One of the posts I’ve been meaning to write, and will at some point get around to, is the role of ‘incapacity’ in all of this. Not incapacity writ in law, necessarily, but the wider, less clearly articulated, presumption that a person is incapable, that their rights are different, a discursive – as well as legal – mechanism which strips them of the autonomy and credibility they need to protect themselves. Winterbourne patients were not believed by the police and carers; in the Budock inquiry ‘disability’ was given as a reason not to interview by the police, or take their testimony seriously. They were treated as objects to be moved around between services, regardless of their wishes and fears. Indeed, how else, but through the coercive machinery of the MHA and ‘incapacity’ could Winterbourne patients be dumped and contained in those services? How very convenient for those that profit from their detention, for commissioner’s that can wash their hands of them, and for those that abuse their trapped and discredited victims. Incapacity also normalises violent interventions through legitimising, with very little scrutiny, restraint. Recall how many times in the Panorama program staff documented an act of violence in the language of ‘proportionate’ restraint, their training giving them all the linguistic cover they needed. In the Winterbourne SCR the police were called 9 times regarding staff on patient assaults; the only time they prosecuted was when it wasn’t presented as restraint. Call it restraint, allege that the patient was aggressive, and staff – whose testimony is almost automatically regarded as more weighty than the ‘incapable’ – are immune. Unlike systems which enable disabled people to choose their own supporters, the MCA system places power in the hands of any old person who claims a connection with your welfare and decides that you lack capacity, regardless of your feelings towards them, regardless of whether you trust them. I am not denying that ‘incapacity’ is also a tool that is used for purposes of protection, but we must acknowledge that incapacity – formal, legal incapacity as well as the perception of a person that it inspires – bears significant risks. Incapacity and the perceptions associated with it strip victims of institutional abuse of the protections they most need: the ability to communicate with others on the outside, the ability to be believed by them, and the ability to get away. Incapacity is closely connected with institutionalisation, a connection that campaigners like the Mental Disability Advocacy Centre are working to unpick through strategic litigation in cases like Stanev v Bulgaria and DD v Lithuania (e.g. see this article). Autism rights campaigner Amanda Baggs has written extensively about institutionalisation, about ‘guardians’, and in a recent piece on ‘What Makes Institutions Bad?’ she writes:

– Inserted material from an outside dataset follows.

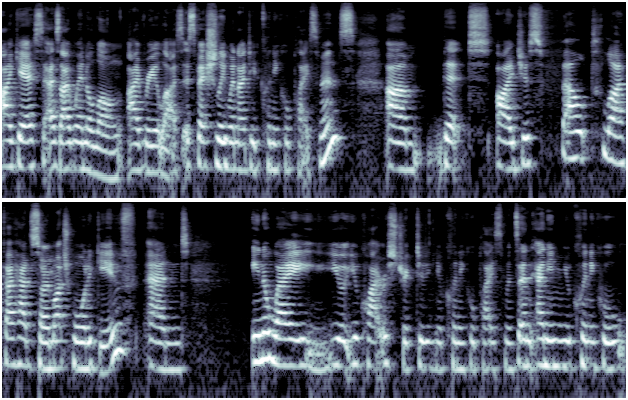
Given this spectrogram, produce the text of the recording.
I guess as I went along, I realized, especially when I did clinical placements, um, that I just felt like I had so much more to give. And in a way, you're, you're quite restricted in your clinical placements and, and in your clinical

The cause of the problem is a certain exercise of power. Of person over unperson. And in order to survive it the inmates have to become as much of that unperson as they can manage. And that does violent damage deep inside the self, that can be incredibly hard to repair. It’s violent even when it comes with purported love and sweetness and light.
And until people can stop forcing us to damage ourselves in this way, institutions will continue. That, not anything else, is the core of what is wrong with them. But it’s much harder to put that into songs or images or even just words, that the average person would comprehend.